Officials from Gov. John Bel Edwards to the local police and elected officials vowed a complete and transparent investigation and appealed to the city — after a numbing series of high-profile, racially charged incidents elsewhere — to remain calm.

“I have full confidence that this matter will be investigated thoroughly, impartially and professionally,” Mr. Edwards said in announcing the federal takeover of the case. “I have very serious concerns. The video is disturbing, to say the least.”

Urging patience while the investigation takes place, the governor said: “I know that that may be tough for some, but it’s essential that we do that. I know that there are protests going on, but it’s urgent that they remain peaceful.”

Two white officers were arresting Alton B. Sterling, 37, early Tuesday after responding to a call about an armed man. The officers had Mr. Sterling pinned to the ground when at least one of them shot him.
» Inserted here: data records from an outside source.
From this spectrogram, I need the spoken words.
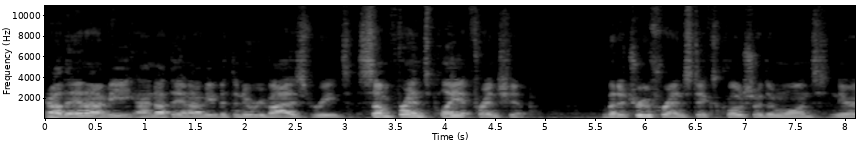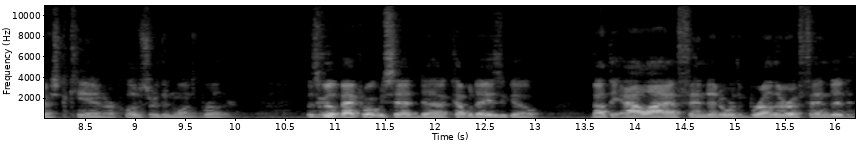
how the NIV, uh, not the NIV, but the New Revised reads Some friends play at friendship, but a true friend sticks closer than one's nearest kin or closer than one's brother. This goes back to what we said uh, a couple days ago about the ally offended or the brother offended,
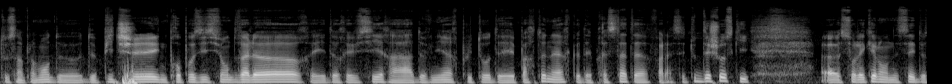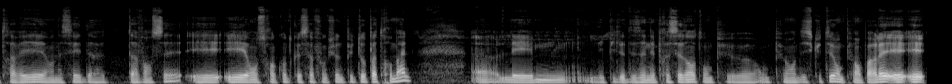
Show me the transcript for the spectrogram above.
tout simplement de, de pitcher une proposition de valeur et de réussir à devenir plutôt des partenaires que des prestataires. Voilà, c'est toutes des choses qui euh, sur lesquels on essaye de travailler, on essaye d'avancer et, et, on se rend compte que ça fonctionne plutôt pas trop mal. Euh, les, les, pilotes des années précédentes, on peut, on en discuter, on peut en parler. Et, et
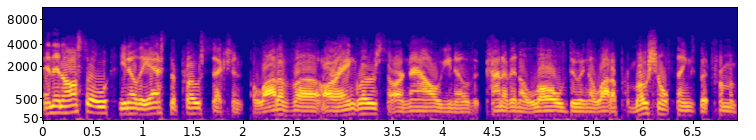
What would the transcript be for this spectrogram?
And then also, you know, the Ask the Pros section. A lot of uh, our anglers are now, you know, kind of in a lull, doing a lot of promotional things. But from a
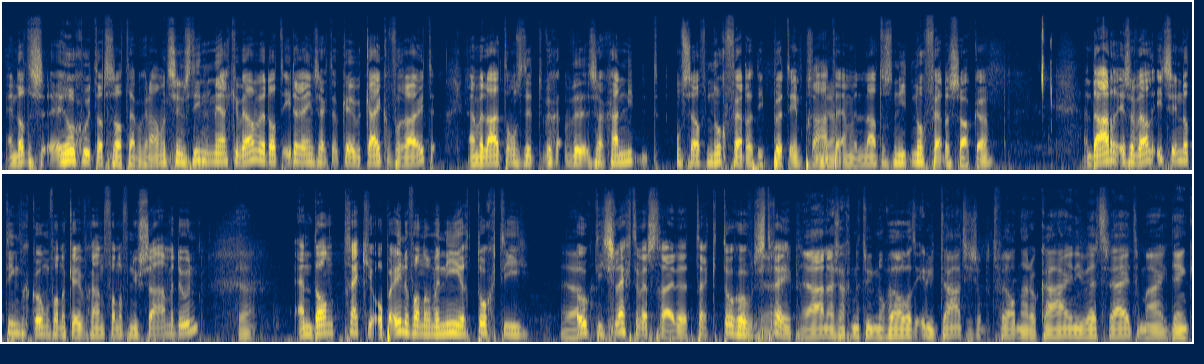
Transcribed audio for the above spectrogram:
En dat is heel goed dat ze dat hebben gedaan. Want sindsdien merk je wel weer dat iedereen zegt, oké, we kijken vooruit. En we laten ons dit, we, we gaan niet onszelf nog verder die put in praten. En we laten ons niet nog verder zakken. En daardoor is er wel iets in dat team gekomen van, oké, we gaan het vanaf nu samen doen. Ja. En dan trek je op een of andere manier toch die, Ja. ook die slechte wedstrijden, trek je toch over de streep. Ja, ja nou zag ik natuurlijk nog wel wat irritaties op het veld naar elkaar in die wedstrijd. Maar ik denk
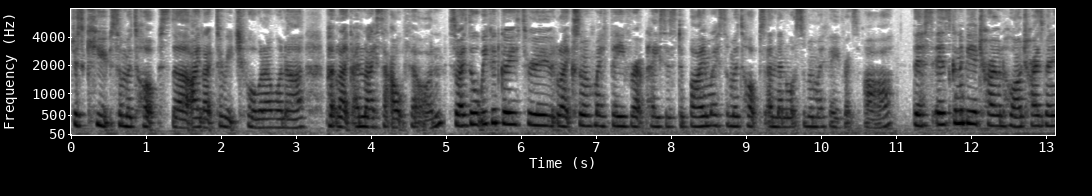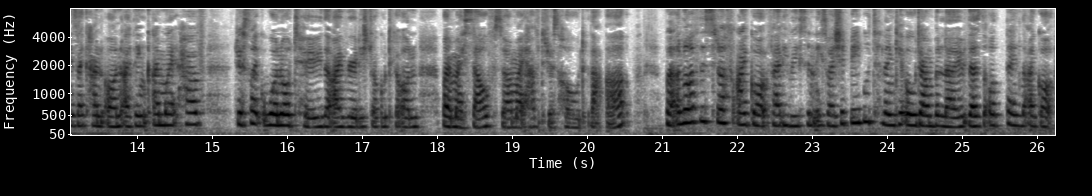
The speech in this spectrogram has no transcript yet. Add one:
just cute summer tops that I like to reach for when I wanna put like a nicer outfit on. So I thought we could go through like some of my favourite places to buy my summer tops and then what some of my favourites are. This is going to be a try on haul. I'll try as many as I can on. I think I might have just like one or two that I really struggled to get on by myself so I might have to just hold that up. But a lot of this stuff I got fairly recently so I should be able to link it all down below. There's the odd thing that I got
The video of the shooting propelled the case to national attention, like a string of recorded police shootings before it. The shooting has prompted protests here in the Louisiana capital, including a vigil with prayers and gospel music that drew hundreds of people Wednesday night to the storefront where it happened.